Start of Block
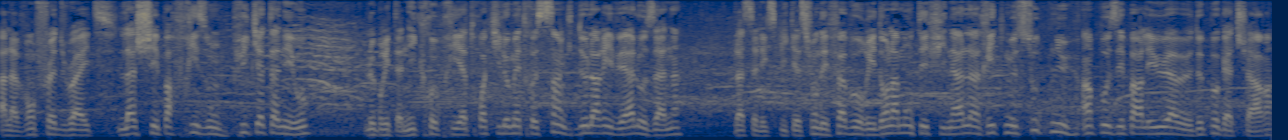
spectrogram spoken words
À l'avant, Fred Wright, lâché par Frison, puis Cataneo. Le Britannique repris à 3 km 5 de l'arrivée à Lausanne. Place à l'explication des favoris dans la montée finale, rythme soutenu imposé par les UAE de Pogachar.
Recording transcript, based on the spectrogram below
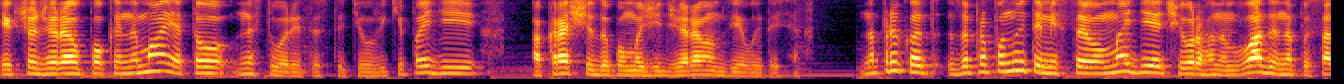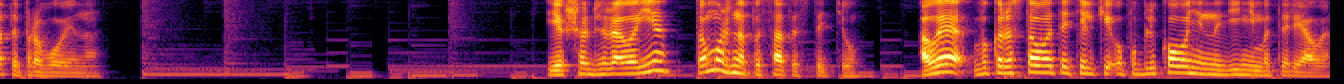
Якщо джерел поки немає, то не створюйте статтю у Вікіпедії, а краще допоможіть джерелам з'явитися. Наприклад, запропонуйте місцевим медіа чи органам влади написати про воїна. Якщо джерела є, то можна писати статтю. Але використовуйте тільки опубліковані надійні матеріали.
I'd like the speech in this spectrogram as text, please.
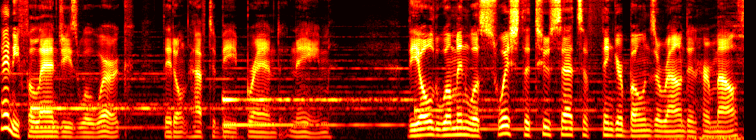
Any phalanges will work, they don't have to be brand name. The old woman will swish the two sets of finger bones around in her mouth,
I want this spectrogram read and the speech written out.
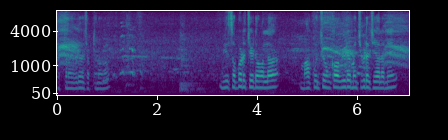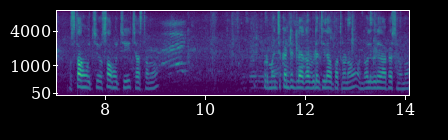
చెప్తున్నాను వీడియోలో చెప్తున్నాను. మీరు సపోర్ట్ చేయడం వల్ల మాకు కొంచెం ఇంకా వీడియో మంచి వీడియోలు చేయాలని ఉత్సాహం వచ్చి ఉత్సాహం వచ్చి చేస్తాము. ఇప్పుడు మంచి కంటెంట్ లేక వీడియోలు తీయలేకపోతున్నాను. అందువల్ల వీడియోలు ఆపేస్తున్నాను.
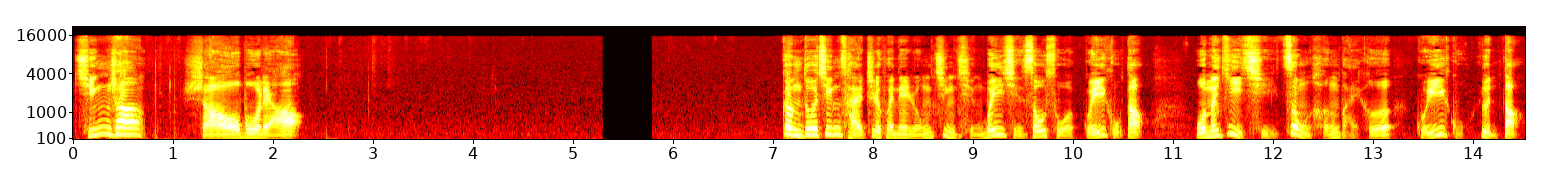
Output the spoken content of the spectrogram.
情商少不了。更多精彩智慧内容，敬请微信搜索“鬼谷道”，我们一起纵横捭阖，鬼谷论道。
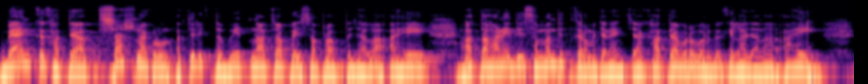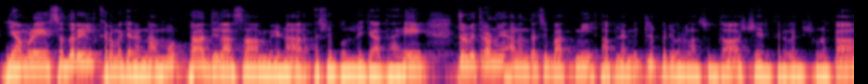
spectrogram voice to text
बँक खात्यात शासनाकडून अतिरिक्त वेतनाचा पैसा प्राप्त झाला आहे. आता आणि निधी संबंधित कर्मचाऱ्यांच्या खात्यावर वर्ग केला जाणार आहे. यामुळे सदरील कर्मचाऱ्यांना मोठा दिलासा मिळणार असे बोलले जात आहे. तर मित्रांनो ही आनंदाची बातमी आपल्या मित्रपरिवाराला सुद्धा शेअर करायला विसरू नका.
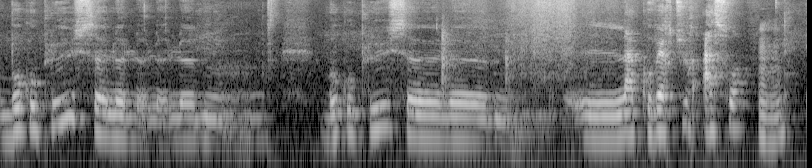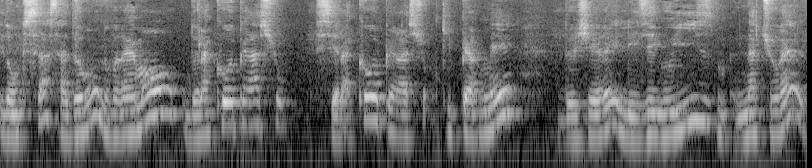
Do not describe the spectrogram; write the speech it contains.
beaucoup plus le, beaucoup plus euh, le, la couverture à soi. Mhm. Et donc ça, ça demande vraiment de la coopération. C'est la coopération qui permet de gérer les égoïsmes naturels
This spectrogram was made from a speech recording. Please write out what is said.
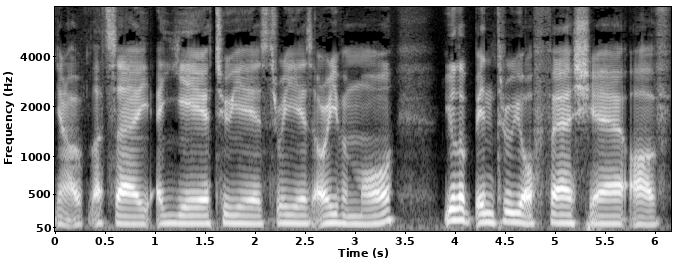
you know, let's say a year, two years, three years, or even more, you'll have been through your fair share of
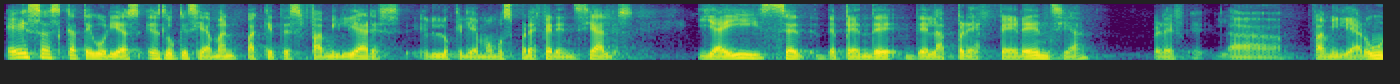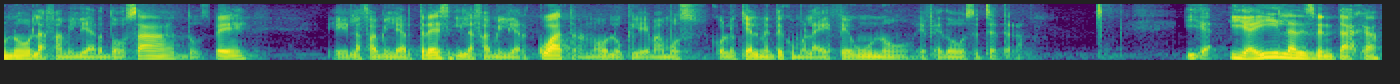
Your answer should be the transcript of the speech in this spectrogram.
Esas categorías es lo que se llaman paquetes familiares, lo que le llamamos preferenciales. Y ahí se depende de la preferencia, pref- la familiar 1, la familiar 2A, 2B, eh, la familiar 3 y la familiar 4, ¿no? lo que le llamamos coloquialmente como la F1, F2, etc. Y, ahí la desventaja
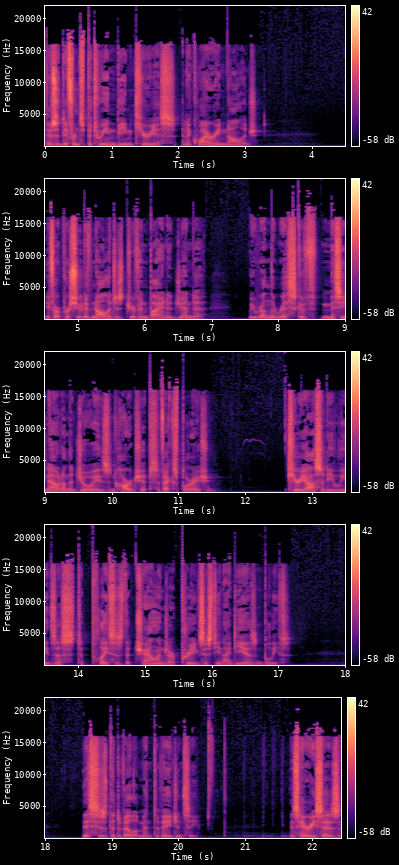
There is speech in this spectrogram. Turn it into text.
There's a difference between being curious and acquiring knowledge. If our pursuit of knowledge is driven by an agenda, we run the risk of missing out on the joys and hardships of exploration. Curiosity leads us to places that challenge our pre existing ideas and beliefs. This is the development of agency. As Harry says,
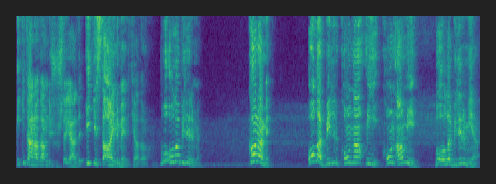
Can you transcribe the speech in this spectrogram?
iki tane adam düşüşte geldi. İkisi de aynı mevki adamı. Bu olabilir mi? Konami. Olabilir. Konami. Konami. Bu olabilir mi ya?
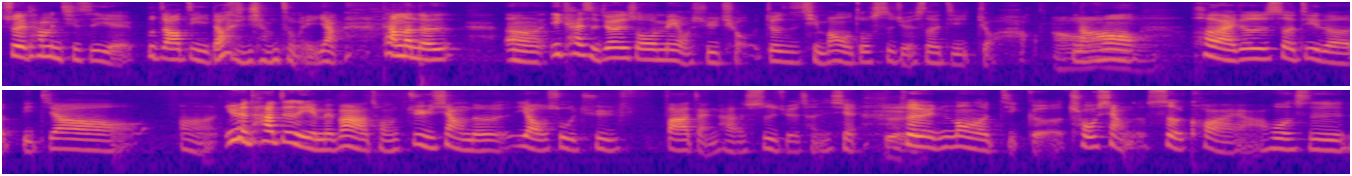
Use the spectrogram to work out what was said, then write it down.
所以他们其实也不知道自己到底想怎么样，他们的。嗯，一开始就会说没有需求，就是请帮我做视觉设计就好。然后哦后来就是设计了比较，嗯，因为他这里也没办法从具象的要素去发展它的视觉呈现，所以弄了几个抽象的色块啊，或者是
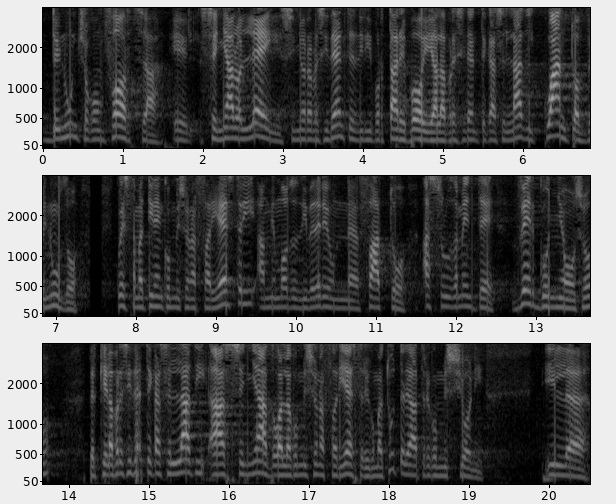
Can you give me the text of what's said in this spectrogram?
denuncio con forza e segnalo a lei, signora Presidente, di riportare poi alla Presidente Casellati quanto avvenuto questa mattina in Commissione Affari Esteri, a mio modo di vedere un fatto assolutamente vergognoso, perché la Presidente Casellati ha assegnato alla Commissione Affari Esteri, come a tutte le altre commissioni, il,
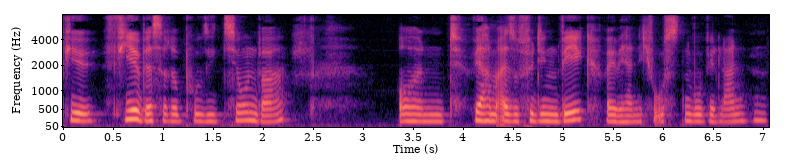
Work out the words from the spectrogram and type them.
viel, viel bessere Position war. Und wir haben also für den Weg, weil wir ja nicht wussten, wo wir landen,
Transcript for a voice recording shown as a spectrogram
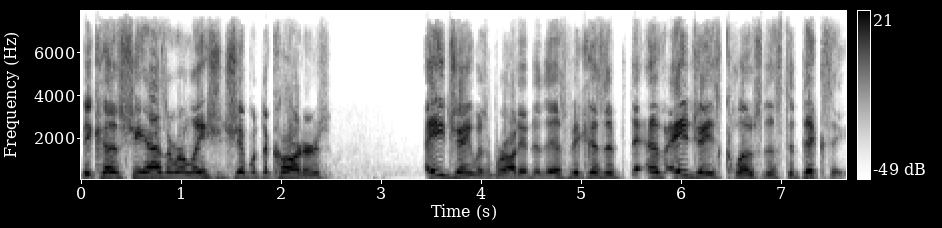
because she has a relationship with the Carters, AJ was brought into this because of, of AJ's closeness to Dixie.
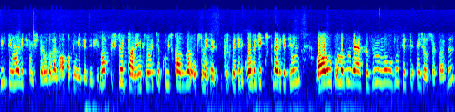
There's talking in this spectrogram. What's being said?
bir firma getirmişler. O da galiba AFAD'ın getirdiği firma. 3-4 tane enkilometre kuyusu kazdılar 30 metre, 40 metrelik. Oradaki kitle hareketinin var olup olmadığını veya hızının ne olduğunu tespit etmeye çalışacaklardı.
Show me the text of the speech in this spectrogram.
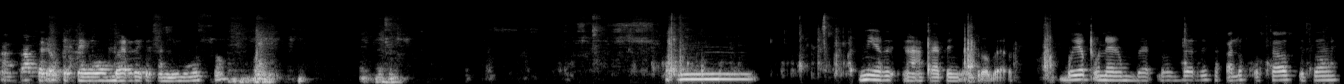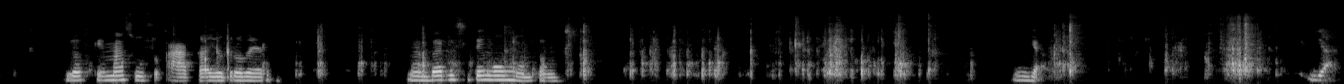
Acá pero que tengo un verde que también uso. Mm, acá tengo otro verde. Voy a poner los verdes acá los costados que son los que más uso. acá hay otro verde. En verde sí tengo un montón. Ya. Ya.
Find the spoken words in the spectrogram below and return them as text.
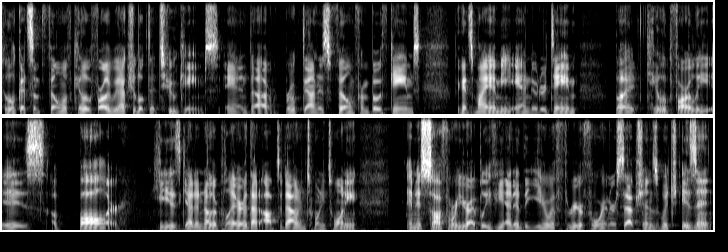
to look at some film of Caleb Farley. We actually looked at two games and uh, broke down his film from both games against Miami and Notre Dame. But Caleb Farley is a baller. He is yet another player that opted out in 2020. In his sophomore year, I believe he ended the year with three or four interceptions, which isn't,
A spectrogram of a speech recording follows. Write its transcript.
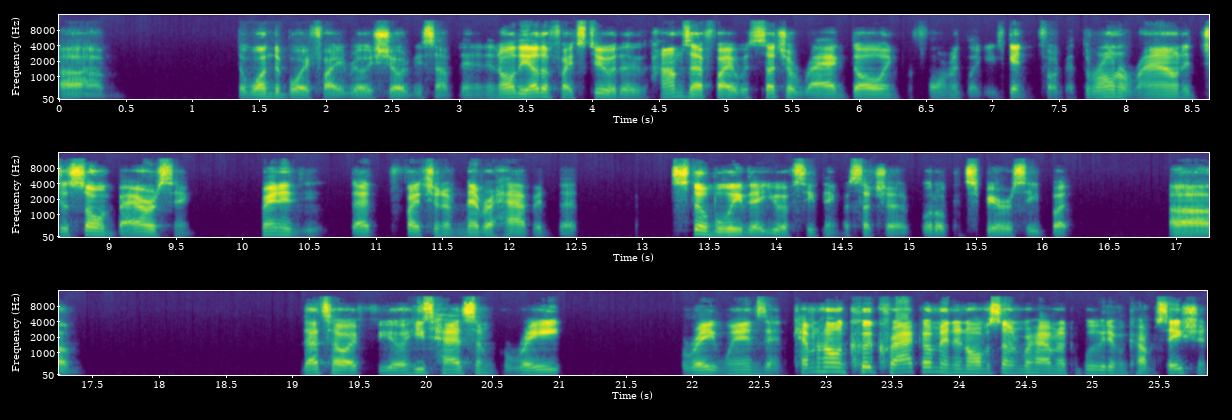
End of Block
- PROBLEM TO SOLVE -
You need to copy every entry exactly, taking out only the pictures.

- PROBLEM SOLUTION -
spectrogram spoken words
À l'avant, Fred Wright, lâché par Frison, puis Cataneo. Le Britannique repris à 3 km 5 de l'arrivée à Lausanne. Place à l'explication des favoris dans la montée finale, rythme soutenu imposé par les UAE de Pogachar.
Recording transcript, based on the spectrogram below
Якщо джерел поки немає, то не створюйте статтю у Вікіпедії, а краще допоможіть джерелам з'явитися. Наприклад, запропонуйте місцевим медіа чи органам влади написати про воїна. Якщо джерела є, то можна писати статтю. Але використовуйте тільки опубліковані надійні матеріали.
I'd like the speech in this spectrogram as text, please.
Any phalanges will work, they don't have to be brand name. The old woman will swish the two sets of finger bones around in her mouth,
I want this spectrogram read and the speech written out.
చెప్తున్నాను వీడియోలో చెప్తున్నాను. మీరు సపోర్ట్ చేయడం వల్ల మాకు కొంచెం ఇంకా వీడియో మంచి వీడియోలు చేయాలని ఉత్సాహం వచ్చి ఉత్సాహం వచ్చి చేస్తాము. ఇప్పుడు మంచి కంటెంట్ లేక వీడియోలు తీయలేకపోతున్నాను. అందువల్ల వీడియోలు ఆపేస్తున్నాను.
Output the spoken content of the spectrogram.
情商少不了。更多精彩智慧内容，敬请微信搜索“鬼谷道”，我们一起纵横捭阖，鬼谷论道。
spectrogram voice to text
बँक खात्यात शासनाकडून अतिरिक्त वेतनाचा पैसा प्राप्त झाला आहे. आता आणि निधी संबंधित कर्मचाऱ्यांच्या खात्यावर वर्ग केला जाणार आहे. यामुळे सदरील कर्मचाऱ्यांना मोठा दिलासा मिळणार असे बोलले जात आहे. तर मित्रांनो ही आनंदाची बातमी आपल्या मित्रपरिवाराला सुद्धा शेअर करायला विसरू नका.
Do not describe the spectrogram; write the speech it contains.
beaucoup plus le, beaucoup plus euh, le, la couverture à soi. Mhm. Et donc ça, ça demande vraiment de la coopération. C'est la coopération qui permet de gérer les égoïsmes naturels
This spectrogram was made from a speech recording. Please write out what is said.
you know, let's say a year, two years, three years, or even more, you'll have been through your fair share of
Your answer should be the transcript of the speech in this spectrogram.
Esas categorías es lo que se llaman paquetes familiares, lo que le llamamos preferenciales. Y ahí se depende de la preferencia, pref- la familiar 1, la familiar 2A, 2B, eh, la familiar 3 y la familiar 4, ¿no? lo que le llamamos coloquialmente como la F1, F2, etc. Y, ahí la desventaja
There is speech in this spectrogram. Turn it into text.
There's a difference between being curious and acquiring knowledge. If our pursuit of knowledge is driven by an agenda, we run the risk of missing out on the joys and hardships of exploration. Curiosity leads us to places that challenge our pre existing ideas and beliefs. This is the development of agency. As Harry says,
Can you transcribe the speech in this spectrogram?
iki tane adam düşüşte geldi. İkisi de aynı mevki adamı. Bu olabilir mi? Konami. Olabilir. Konami. Konami. Bu olabilir mi ya?
Use the spectrogram to work out what was said, then write it down.
所以他们其实也不知道自己到底想怎么样，他们的。嗯，一开始就会说没有需求，就是请帮我做视觉设计就好。然后哦后来就是设计了比较，嗯，因为他这里也没办法从具象的要素去发展它的视觉呈现，所以弄了几个抽象的色块啊，或者是
Can you give me the text of what's said in this spectrogram?
denuncio con forza e segnalo a lei, signora Presidente, di riportare poi alla Presidente Casellati quanto avvenuto questa mattina in Commissione Affari Esteri, a mio modo di vedere un fatto assolutamente vergognoso, perché la Presidente Casellati ha assegnato alla Commissione Affari Esteri, come a tutte le altre commissioni, il,
Work out the words from the spectrogram and type them.
viel, viel bessere Position war. Und wir haben also für den Weg, weil wir ja nicht wussten, wo wir landen,
Transcript for a voice recording shown as a spectrogram
because she has a relationship with the Carters, AJ was brought into this because of, of AJ's closeness to Dixie.
There's talking in this spectrogram. What's being said?
bir firma getirmişler. O da galiba AFAD'ın getirdiği firma. 3-4 tane enkilometre kuyusu kazdılar 30 metre, 40 metrelik. Oradaki kitle hareketinin var olup olmadığını veya hızının ne olduğunu tespit etmeye çalışacaklardı.
Show me the text of the speech in this spectrogram.
Acá pero que tengo un verde que también uso. Mm, acá tengo otro verde. Voy a poner los verdes acá los costados que son los que más uso. acá hay otro verde. En verde sí tengo un montón. Ya. Ya.
Find the spoken words in the spectrogram below and return them as text.
to look at some film of Caleb Farley. We actually looked at two games and uh, broke down his film from both games against Miami and Notre Dame. But Caleb Farley is a baller. He is yet another player that opted out in 2020. In his sophomore year, I believe he ended the year with three or four interceptions, which isn't,
A spectrogram of a speech recording follows. Write its transcript.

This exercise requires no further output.